Finally, considering Hurst's argument that he did not participate in the denial of due process, this court notes that the record disclosed that he had received the request for reconsideration of the committee's disposition from Pinter's attorneys and elected to adhere to the revocation decision after reconsidering the committee's disposition. In addition, Hurst admitted that he had an ongoing liaison with the Bituminous Concrete Certification Committee and was informed of its activities. Although a section 1983 action may not be premised upon respondeat superior, Monell v. Dep't of Social Services, 436 U.S. 658, 98 S. Ct. 2018 (1978), the record also reflects that even if Hurst did not encourage the denial of due process or directly participate in it, he at least implicitly authorized, approved, or knowingly acquiesced in its unconstitutional conduct. Birrell v. Brown, 867 F.2d 956, 959 (6th Cir. 1989); Bellamy v. Bradley, 729 F.2d 416, 421 (6th Cir.), cert. denied, 469 U.S. 845 (1984).

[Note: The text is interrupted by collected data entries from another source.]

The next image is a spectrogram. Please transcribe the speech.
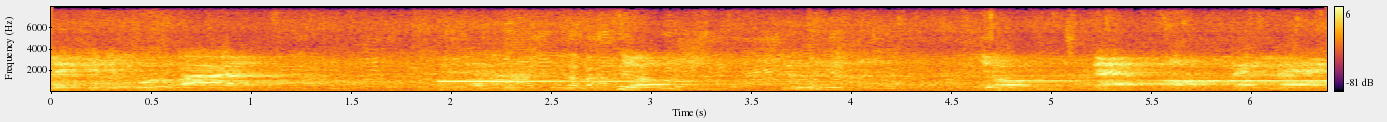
เด็กที่ญี่ปุ่นไปยอมยอมแดดออกแรง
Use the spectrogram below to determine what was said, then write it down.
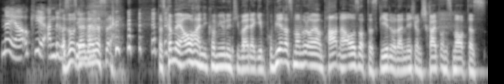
Naja, okay, anderes Also da, Thema. da, das, das können wir ja auch an die Community weitergeben. Probiert das mal mit eurem Partner aus, ob das geht oder nicht und schreibt uns mal, ob das,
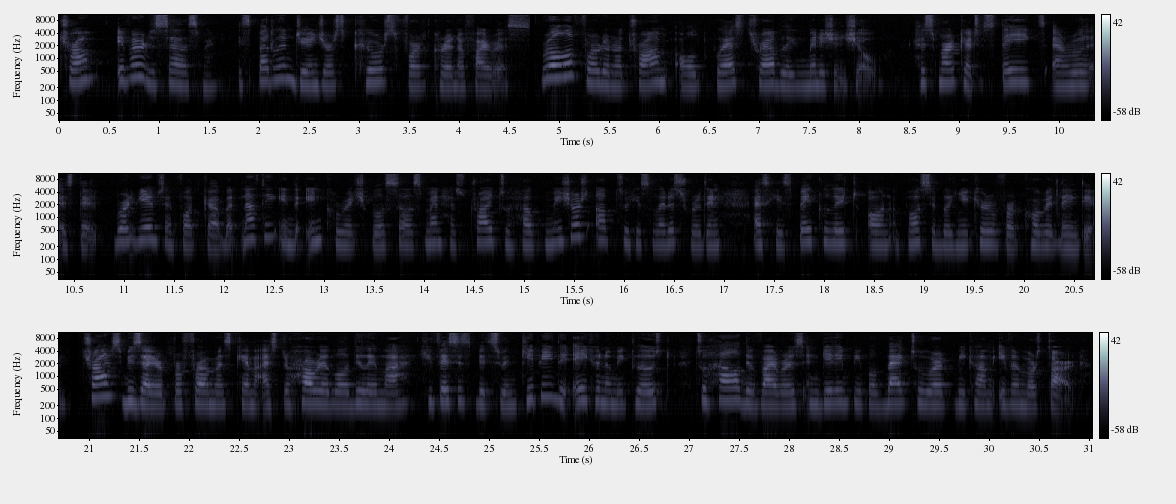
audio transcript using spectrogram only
Trump, ever the salesman, is peddling dangerous cures for coronavirus. Roll up for Donald Trump Old West traveling medicine show. His market steaks and real estate, board games and vodka, but nothing in the incorrigible salesman has tried to help measure up to his latest routine as he speculated on a possible new cure for COVID-19. Trump's bizarre performance came as the horrible dilemma he faces between keeping the economy closed to halt the virus and getting people back to work become even more stark.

Since the record before this court does not present evidence to support a conclusion that the appellants are entitled to judgment as a matter of law, the district court's denial of partial summary judgment on the due process claim is AFFIRMED.